But past the familiar, reflexive bombast, the early portion of that year always has seemed to me to be an unusual and even unique stretch in the scope of Trump’s life. Re-watch that Connie Chung interview, and re-read that Playboy conversation, and he presents as not only irritable but rattled—vulnerable, or at least his version. Even his book that came out in 1990, Surviving at the Top, is in my mind different from all the other books he’s put out over the decades, so many same-sounding collections of business tips and self-help schlock. It has plenty of platitudes, too, but there’s also in the text and between the lines a certain detectable pathos. The title itself is an amalgam of a plea and a lie. That spring, according to Vanity Fair, Trump holed up in Trump Tower, in an apartment separate from his soon-to-be-ex up in the penthouse, ordering in burgers and fries from New York Delicatessen, his belly getting soft, his hair getting long, staying on his back in his bed, staying up late, calling people to talk, staring at the ceiling.
“You remind me of Howard Hughes,” a friend told him.
“Thanks,” Trump said. “I admire him.”
He wrote about the tycoon turned neurotic hermit in Surviving at the Top. “The Howard Hughes story is fascinating to me,” Trump told readers, “because it shows that it’s possible to fall very far very fast. As time goes on I find myself thinking more and more about Howard Hughes and even, to some degree, identifying with him.” He cited Hughes’ aversion to germs, and the downsides of fame, like when he’s approached in restaurants and people end up “spraying their good wishes all over my food.”
“Every time that happens,” Trump wrote, “Howard Hughes and his reclusive lifestyle look a little less crazy to me.”
Wayne Barrett addressed Trump’s interest in Hughes in his biography. Barrett had been reporting on Trump since the late ‘70s. His book came out in 1992.

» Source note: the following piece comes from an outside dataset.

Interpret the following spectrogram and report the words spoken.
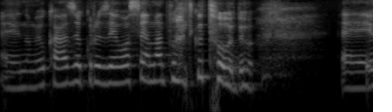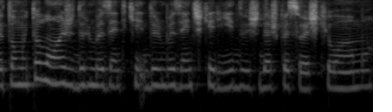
É, no meu caso, eu cruzei o Oceano Atlântico todo. É, eu estou muito longe dos meus, entes, dos meus entes queridos, das pessoas que eu amo.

“Over the years,” Barrett wrote, “he had openly toyed with a final surreal twist to the plot that had become his life—he told friends that he might end up a Howard Hughes-like recluse, squirreled away, allowing his fingernails to grow longer than his stubby fingers. That poignant script may have appealed to the loner quality in him that had always kept him apart. The Hughes scenario only worked, though, if he could figure out a way back to the top.”